HOW TO COMPLETE THIS TASK
After finding the line with "Written record of" in the entries below, retype exactly each line from there through the line with "Create a transcript from this spectrogram.", including that final line.

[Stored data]
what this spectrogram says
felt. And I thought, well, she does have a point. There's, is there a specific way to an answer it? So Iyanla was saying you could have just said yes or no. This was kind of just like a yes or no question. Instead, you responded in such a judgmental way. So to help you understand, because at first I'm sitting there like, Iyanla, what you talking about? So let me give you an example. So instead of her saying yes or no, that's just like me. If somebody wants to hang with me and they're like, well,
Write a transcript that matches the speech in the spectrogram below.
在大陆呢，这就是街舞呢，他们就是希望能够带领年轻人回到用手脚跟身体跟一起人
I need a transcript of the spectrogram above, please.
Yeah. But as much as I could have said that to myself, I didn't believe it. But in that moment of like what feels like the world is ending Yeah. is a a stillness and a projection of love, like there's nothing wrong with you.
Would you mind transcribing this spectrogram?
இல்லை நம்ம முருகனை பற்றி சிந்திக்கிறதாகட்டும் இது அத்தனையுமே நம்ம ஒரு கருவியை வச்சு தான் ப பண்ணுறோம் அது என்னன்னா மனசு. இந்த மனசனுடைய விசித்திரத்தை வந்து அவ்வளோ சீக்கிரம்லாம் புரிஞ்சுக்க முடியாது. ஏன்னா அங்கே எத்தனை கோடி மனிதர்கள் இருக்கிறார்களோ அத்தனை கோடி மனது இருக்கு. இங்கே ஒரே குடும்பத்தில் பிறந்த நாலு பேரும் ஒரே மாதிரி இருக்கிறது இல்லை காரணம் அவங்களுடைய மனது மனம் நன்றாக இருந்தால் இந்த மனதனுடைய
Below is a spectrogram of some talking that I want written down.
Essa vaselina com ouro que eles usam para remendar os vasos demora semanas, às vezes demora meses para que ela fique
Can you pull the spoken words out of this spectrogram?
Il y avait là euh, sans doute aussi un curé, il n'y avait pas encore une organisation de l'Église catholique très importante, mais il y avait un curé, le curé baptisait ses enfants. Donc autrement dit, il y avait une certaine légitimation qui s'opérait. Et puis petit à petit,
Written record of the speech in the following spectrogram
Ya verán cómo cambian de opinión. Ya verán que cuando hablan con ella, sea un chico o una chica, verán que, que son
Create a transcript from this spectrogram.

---

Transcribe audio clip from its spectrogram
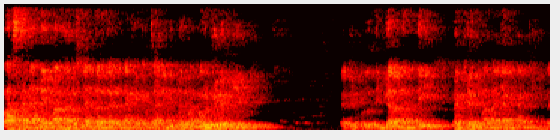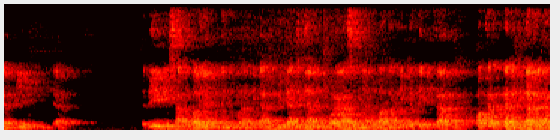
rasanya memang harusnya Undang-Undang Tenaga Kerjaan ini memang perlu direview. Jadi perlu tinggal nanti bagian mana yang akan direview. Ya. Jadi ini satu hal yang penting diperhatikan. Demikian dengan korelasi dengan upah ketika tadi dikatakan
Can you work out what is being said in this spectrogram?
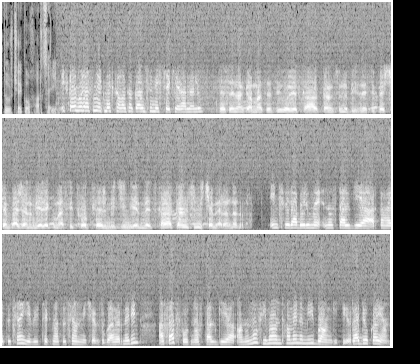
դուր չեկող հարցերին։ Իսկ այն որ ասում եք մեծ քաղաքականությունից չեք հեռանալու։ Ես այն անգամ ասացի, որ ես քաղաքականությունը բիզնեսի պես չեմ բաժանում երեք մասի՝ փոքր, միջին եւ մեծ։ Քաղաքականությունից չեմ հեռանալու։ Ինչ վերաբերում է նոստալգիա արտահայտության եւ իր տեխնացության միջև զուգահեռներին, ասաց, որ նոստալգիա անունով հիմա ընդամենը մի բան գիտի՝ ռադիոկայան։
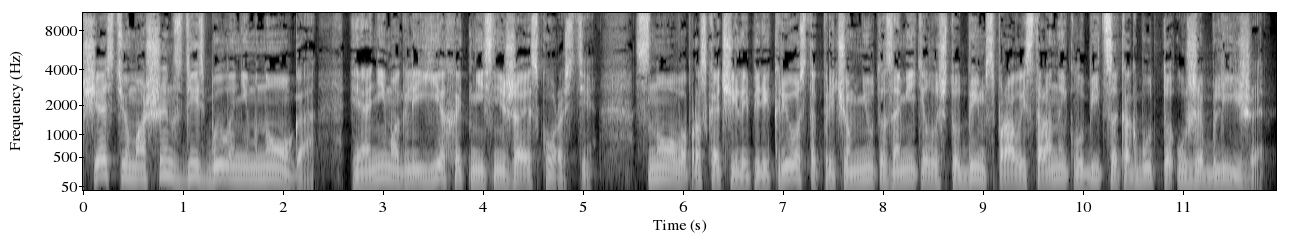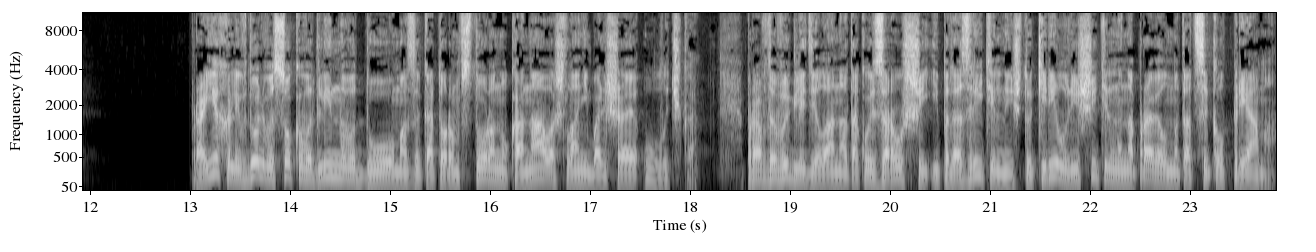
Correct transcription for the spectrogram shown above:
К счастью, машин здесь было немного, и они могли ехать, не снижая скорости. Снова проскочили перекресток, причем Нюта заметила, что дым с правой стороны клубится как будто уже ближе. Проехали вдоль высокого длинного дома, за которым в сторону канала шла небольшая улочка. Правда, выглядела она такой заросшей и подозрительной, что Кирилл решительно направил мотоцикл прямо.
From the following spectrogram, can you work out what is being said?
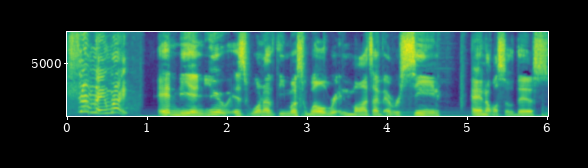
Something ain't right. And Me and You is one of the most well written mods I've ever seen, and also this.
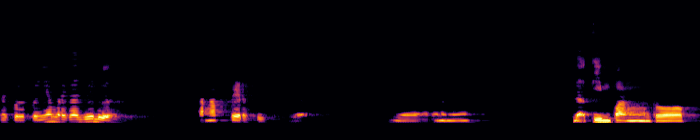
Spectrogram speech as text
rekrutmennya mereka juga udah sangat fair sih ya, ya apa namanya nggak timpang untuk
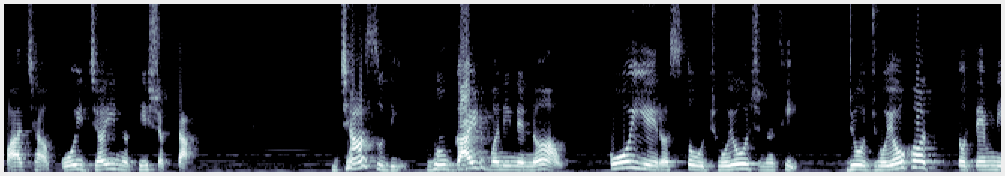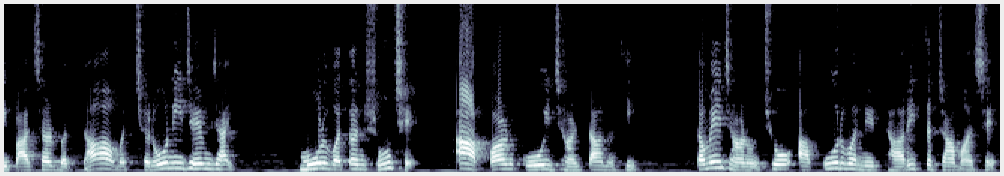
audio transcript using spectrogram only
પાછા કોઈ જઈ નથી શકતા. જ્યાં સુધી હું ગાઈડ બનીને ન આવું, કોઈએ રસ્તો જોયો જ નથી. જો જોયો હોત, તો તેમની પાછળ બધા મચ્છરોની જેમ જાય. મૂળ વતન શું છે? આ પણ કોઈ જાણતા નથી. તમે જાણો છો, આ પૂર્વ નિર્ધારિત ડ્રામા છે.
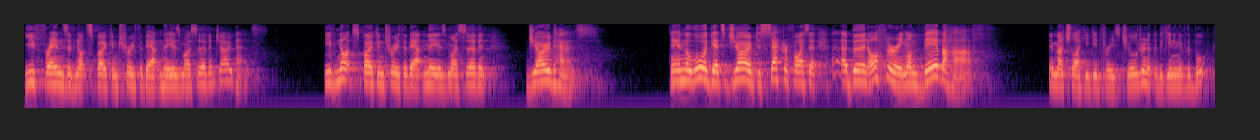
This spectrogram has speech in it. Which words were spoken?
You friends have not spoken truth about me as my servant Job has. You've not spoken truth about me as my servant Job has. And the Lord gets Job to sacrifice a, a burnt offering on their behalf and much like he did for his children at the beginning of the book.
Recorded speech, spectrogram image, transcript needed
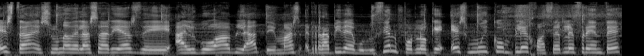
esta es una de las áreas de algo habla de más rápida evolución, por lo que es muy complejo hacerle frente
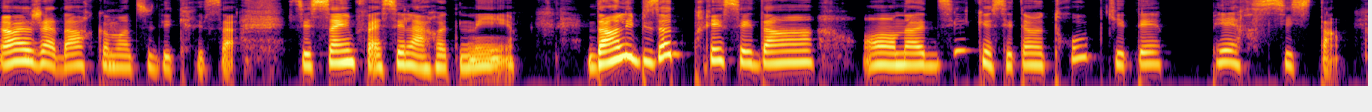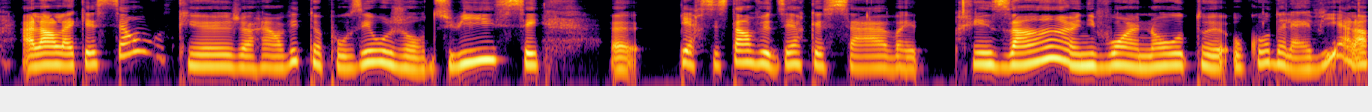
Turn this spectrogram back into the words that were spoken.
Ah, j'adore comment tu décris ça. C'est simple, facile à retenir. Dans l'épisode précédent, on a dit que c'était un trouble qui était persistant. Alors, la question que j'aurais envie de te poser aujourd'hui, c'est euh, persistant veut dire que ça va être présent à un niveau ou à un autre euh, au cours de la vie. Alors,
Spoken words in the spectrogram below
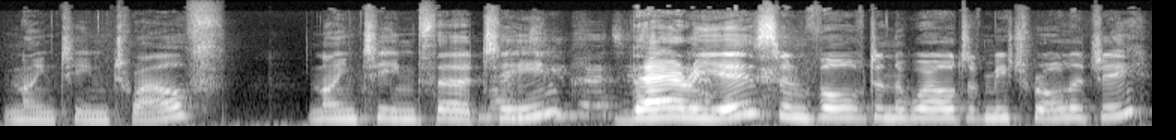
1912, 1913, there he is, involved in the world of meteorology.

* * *

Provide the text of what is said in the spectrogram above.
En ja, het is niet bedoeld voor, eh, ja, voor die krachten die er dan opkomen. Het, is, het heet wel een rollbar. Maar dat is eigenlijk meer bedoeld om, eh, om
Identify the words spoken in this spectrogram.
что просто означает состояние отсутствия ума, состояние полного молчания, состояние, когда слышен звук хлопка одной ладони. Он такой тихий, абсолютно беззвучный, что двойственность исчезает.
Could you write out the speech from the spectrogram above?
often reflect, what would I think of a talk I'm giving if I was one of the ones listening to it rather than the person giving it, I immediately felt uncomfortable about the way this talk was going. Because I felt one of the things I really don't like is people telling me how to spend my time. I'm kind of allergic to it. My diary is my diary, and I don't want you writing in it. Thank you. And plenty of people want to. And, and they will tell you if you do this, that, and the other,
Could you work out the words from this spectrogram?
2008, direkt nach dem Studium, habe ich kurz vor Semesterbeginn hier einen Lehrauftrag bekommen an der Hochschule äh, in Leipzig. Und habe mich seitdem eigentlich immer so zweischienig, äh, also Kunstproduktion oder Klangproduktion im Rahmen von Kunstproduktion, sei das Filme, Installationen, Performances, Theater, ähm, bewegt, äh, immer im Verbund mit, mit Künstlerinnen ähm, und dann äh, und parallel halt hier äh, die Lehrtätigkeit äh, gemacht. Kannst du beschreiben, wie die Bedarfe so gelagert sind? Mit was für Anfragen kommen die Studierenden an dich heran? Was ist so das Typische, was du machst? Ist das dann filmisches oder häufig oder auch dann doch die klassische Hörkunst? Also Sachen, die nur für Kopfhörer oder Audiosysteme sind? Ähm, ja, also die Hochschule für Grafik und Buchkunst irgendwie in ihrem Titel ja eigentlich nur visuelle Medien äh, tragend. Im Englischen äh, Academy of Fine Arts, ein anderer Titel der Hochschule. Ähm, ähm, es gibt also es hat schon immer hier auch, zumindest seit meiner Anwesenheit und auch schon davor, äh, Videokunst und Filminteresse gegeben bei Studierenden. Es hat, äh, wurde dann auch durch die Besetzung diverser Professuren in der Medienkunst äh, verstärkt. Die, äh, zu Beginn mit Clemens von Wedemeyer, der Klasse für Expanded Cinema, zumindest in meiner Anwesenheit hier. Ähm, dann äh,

RESPONSE FOR THIS EXERCISE
Written record of the speech in the following spectrogram
Ya verán cómo cambian de opinión. Ya verán que cuando hablan con ella, sea un chico o una chica, verán que, que son
Create a transcript from this spectrogram.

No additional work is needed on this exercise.